In fact, the only beings who suffer any lasting consequences of the gods’ actions are the mortals involved in the war. We know from prior Greek mythology that Paris’ abduction of Helen, and thus the entire Trojan War, was instigated by a rivalry among Hera, Athena, and Aphrodite over who was the most beautiful. At many points in the Iliad, the gods either assist human warriors in wreaking havoc or oppose them, grant mercy or destroy life, as they see fit based on their own whims and shifting alliances. The gods are arguably more petty and vindictive than the mortals in this story, and it is the mortals who must suffer the consequences.

If gods generally are seen as reflections of the cultures that create them, it makes perfect sense that the Greek gods would seem petty and vindictive. The way the gods react to each other’s slights and insults is very similar to the way the mortals react to theirs. It seems that honor is just as important to the gods as it is to the mortals; the only difference is that the gods aren’t capable of killing each other for honor’s sake.

Concluding Thoughts

The Iliad has survived for thousands of years for good reason. The best stories are more than just stories; they teach us something about the human experience that we didn’t know before, and they leave us thinking about them long after we’ve closed the book on the final page.

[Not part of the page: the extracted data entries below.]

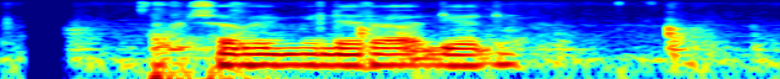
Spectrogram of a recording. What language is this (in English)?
Nepali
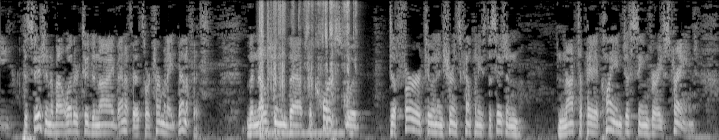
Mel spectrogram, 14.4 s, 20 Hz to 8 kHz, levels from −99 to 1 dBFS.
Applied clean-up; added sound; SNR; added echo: classical method log-MMSE.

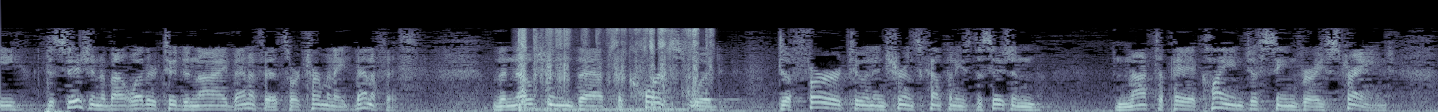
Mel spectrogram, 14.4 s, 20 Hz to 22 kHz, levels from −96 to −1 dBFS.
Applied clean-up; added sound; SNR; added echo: none; Writing; -1 dB; none.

I felt a little apprehensive about starting this Great Books project. I think the prospect of reading a story written over 2000 years ago would be at least a little intimidating to most people, and for me it was no different. I expected it to be somewhat tedious, but worth it for the sake of my own intellectual development. What I actually found is that it was not at all tedious except for one section of the book (the Catalogue of Ships and Catalogue of the Trojans in book 2, in which all the various contingents of each army and their commanders are painstakingly listed for almost 400 lines of the poem). Even for readers who care nothing for thinking deeply about the meaning of life and the human experience, the Iliad can be read simply as a highly entertaining epic adventure story. It is not the least bit dull, and I’d estimate that probably upwards of 75 percent of the book is comprised of battle scenes. For readers who are interested in delving more deeply into the material, the Iliad only becomes more interesting and engaging and presents more layers of commentary on the human condition.

Since my expectations of tedium have been assuaged, I find myself even more excited to start the next book in this project, the Odyssey. I’m sure some books in this project will turn out to be more tedious, but this was not one of those.

Watch the Philosophication Podcast’s Iliad Discussions on YouTube:

The Odyssey: Wanderings of the Man of Many Turns

The Odyssey: Wanderings of the Man of Many Turns